DeWaay's argument to me is very convincing. If the full and final revelation of God is found in Jesus Christ, and if the New Testament is a Spirit-inspired record of all of the teaching of Christ and all other instructions that are authoritative for the Church, then of what value are so-called prophecies that may be inaccurate? Or how can we ever be certain that our inward impressions concerning God's will are really God speaking? The way of wisdom approach is much more helpful, since through it I can make decisions I know are pleasing to God (because they abide by His teaching) and at the same time, trust that God is working providentially in all my choices. The "hearing from God" approach leads to second-guessing myself, as I question if I really heard from the Lord and try to judge this by whether subsequent events prove my choice a good one. But in the way of wisdom I can fully rest in God's providence after I've made a decision, so long as I know from Scripture that the choice was not against God's moral will.
I think it very fortunate that we have such fine teaching resources available to us on this topic of God's will, through men like Friesen, DeWaay, and Gilley, among others. I recommend to all the following articles for further study (some of the links also were provided with the previous article):
Overview: Principles of Decision-Making by Garry Friesen
God's Will and Christian Liberty- Explaining God's Revealed Will and God's Providential Will by Bob DeWaay
God’s Revealed Will- Understanding God's Boundaries by Bob DeWaay
The Problems with Personal Words From God- How People Become False Prophets to Themselves by Bob DeWaay
Contemporary Christian Divination- The False Claims and Practices of Christian Mystics by Bob DeWaay
The Lord Told Me – I Think! by Gary Gilley
Guidance and the Voice of God by Phillip Jensen and Tony Payne-- a review by Tim Challies
God's Will Lost or Found, Part 1 by Gary Gilley
God's Will Lost or Found, Part 2 by Gary Gilley
God's Will Lost or Found, Part 3 by Gary Gilley
God's Will Lost or Found, Part 4 by Gary Gilley
God's Will Lost or Found, Part 5 by Gary Gilley
Decision Making and the Will of God by Garry Friesen- A book review by Greg Gilbert
Recommended Books on God's Will (Way of Wisdom Approach)
Decision Making and the Will of God: A Biblical Alternative to the Traditional View
Guidance and the Voice of God

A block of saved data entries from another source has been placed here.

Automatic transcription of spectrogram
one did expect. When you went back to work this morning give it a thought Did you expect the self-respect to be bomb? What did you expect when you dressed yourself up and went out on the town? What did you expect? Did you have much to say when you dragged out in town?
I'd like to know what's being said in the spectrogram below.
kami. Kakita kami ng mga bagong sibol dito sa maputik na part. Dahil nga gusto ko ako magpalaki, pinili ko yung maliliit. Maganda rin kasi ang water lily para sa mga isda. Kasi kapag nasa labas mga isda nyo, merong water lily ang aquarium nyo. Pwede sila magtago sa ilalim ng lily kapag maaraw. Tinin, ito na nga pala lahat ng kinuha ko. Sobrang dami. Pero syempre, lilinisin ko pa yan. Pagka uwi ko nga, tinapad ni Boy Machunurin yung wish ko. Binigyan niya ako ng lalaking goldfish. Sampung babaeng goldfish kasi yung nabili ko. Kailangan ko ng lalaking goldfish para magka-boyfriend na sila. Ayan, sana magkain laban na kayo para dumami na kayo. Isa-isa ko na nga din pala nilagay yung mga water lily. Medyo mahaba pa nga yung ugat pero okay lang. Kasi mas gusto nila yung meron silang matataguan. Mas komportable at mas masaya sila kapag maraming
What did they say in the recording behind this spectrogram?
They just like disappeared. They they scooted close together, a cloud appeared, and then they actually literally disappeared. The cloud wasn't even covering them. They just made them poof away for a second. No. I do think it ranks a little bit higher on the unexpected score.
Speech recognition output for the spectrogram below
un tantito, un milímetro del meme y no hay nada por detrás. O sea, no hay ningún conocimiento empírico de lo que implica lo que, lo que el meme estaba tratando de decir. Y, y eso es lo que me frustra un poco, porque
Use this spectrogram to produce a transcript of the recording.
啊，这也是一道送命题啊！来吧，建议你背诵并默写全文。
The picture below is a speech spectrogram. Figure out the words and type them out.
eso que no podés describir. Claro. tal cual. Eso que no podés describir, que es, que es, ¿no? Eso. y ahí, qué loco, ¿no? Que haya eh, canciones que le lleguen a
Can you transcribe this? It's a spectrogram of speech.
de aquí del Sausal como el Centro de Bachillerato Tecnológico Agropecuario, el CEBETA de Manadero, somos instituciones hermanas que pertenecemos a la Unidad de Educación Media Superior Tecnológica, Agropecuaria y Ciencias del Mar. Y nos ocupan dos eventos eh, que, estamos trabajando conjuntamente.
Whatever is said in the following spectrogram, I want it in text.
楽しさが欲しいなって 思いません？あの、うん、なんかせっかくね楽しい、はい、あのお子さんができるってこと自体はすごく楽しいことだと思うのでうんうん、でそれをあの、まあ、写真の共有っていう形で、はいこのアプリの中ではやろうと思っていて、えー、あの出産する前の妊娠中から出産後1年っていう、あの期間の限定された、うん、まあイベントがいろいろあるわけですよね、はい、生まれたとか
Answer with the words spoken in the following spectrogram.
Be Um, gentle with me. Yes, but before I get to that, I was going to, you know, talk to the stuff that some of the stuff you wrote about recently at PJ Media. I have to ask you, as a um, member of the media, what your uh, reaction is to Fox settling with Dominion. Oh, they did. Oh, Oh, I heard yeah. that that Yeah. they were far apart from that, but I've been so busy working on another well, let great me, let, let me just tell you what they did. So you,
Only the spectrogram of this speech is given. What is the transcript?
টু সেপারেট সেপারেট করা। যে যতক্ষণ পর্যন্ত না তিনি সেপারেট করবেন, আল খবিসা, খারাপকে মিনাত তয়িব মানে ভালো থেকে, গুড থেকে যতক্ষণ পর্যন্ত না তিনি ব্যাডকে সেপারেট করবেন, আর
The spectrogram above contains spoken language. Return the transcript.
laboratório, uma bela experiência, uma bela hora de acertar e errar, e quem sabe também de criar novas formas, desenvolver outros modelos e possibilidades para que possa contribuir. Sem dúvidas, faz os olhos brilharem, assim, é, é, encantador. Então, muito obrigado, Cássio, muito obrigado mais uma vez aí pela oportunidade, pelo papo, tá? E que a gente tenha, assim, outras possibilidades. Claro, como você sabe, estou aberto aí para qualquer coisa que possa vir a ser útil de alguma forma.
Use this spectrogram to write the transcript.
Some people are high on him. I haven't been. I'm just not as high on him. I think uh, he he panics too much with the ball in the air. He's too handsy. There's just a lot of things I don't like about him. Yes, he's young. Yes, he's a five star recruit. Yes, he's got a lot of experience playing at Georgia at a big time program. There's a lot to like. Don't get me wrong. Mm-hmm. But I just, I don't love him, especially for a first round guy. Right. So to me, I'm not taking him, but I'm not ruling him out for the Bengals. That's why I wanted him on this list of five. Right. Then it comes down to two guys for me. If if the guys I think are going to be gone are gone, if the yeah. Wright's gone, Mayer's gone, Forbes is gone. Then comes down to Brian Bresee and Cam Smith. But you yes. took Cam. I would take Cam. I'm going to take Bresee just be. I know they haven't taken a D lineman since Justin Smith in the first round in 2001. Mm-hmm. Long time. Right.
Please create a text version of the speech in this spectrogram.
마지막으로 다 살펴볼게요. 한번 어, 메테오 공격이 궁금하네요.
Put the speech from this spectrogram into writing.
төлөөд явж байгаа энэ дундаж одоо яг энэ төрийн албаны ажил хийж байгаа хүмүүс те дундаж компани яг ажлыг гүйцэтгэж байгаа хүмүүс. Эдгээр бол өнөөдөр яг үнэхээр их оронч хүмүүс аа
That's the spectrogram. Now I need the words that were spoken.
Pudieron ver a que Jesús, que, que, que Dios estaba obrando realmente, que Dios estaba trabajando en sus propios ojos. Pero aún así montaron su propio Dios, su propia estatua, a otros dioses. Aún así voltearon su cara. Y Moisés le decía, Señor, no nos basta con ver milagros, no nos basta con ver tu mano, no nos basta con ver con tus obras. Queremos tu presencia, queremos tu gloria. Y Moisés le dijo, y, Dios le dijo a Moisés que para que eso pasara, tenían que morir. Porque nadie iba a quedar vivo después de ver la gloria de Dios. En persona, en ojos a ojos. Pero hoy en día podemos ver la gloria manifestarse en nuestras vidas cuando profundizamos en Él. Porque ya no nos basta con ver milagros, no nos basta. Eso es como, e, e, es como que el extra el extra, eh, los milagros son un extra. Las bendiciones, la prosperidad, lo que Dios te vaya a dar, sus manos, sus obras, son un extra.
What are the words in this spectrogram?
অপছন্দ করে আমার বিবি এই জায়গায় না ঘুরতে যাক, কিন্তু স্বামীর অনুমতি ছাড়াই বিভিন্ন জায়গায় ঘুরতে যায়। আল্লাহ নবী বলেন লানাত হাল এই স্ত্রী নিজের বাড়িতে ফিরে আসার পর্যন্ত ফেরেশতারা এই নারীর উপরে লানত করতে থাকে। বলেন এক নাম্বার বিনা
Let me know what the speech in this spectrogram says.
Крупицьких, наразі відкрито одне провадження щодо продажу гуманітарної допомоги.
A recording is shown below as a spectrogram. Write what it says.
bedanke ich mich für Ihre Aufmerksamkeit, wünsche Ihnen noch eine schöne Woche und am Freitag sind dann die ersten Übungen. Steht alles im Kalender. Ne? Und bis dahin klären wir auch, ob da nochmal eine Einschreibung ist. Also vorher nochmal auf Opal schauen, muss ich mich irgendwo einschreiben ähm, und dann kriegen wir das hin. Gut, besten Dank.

Decisions, Decisions: How (And How Not) to Make Them
Discovering God's Will
Garry Freisen's reviews of books on God's Will
Previous Article in this Series
How Do We Know the Will of God: "Experientially" or through Scripture?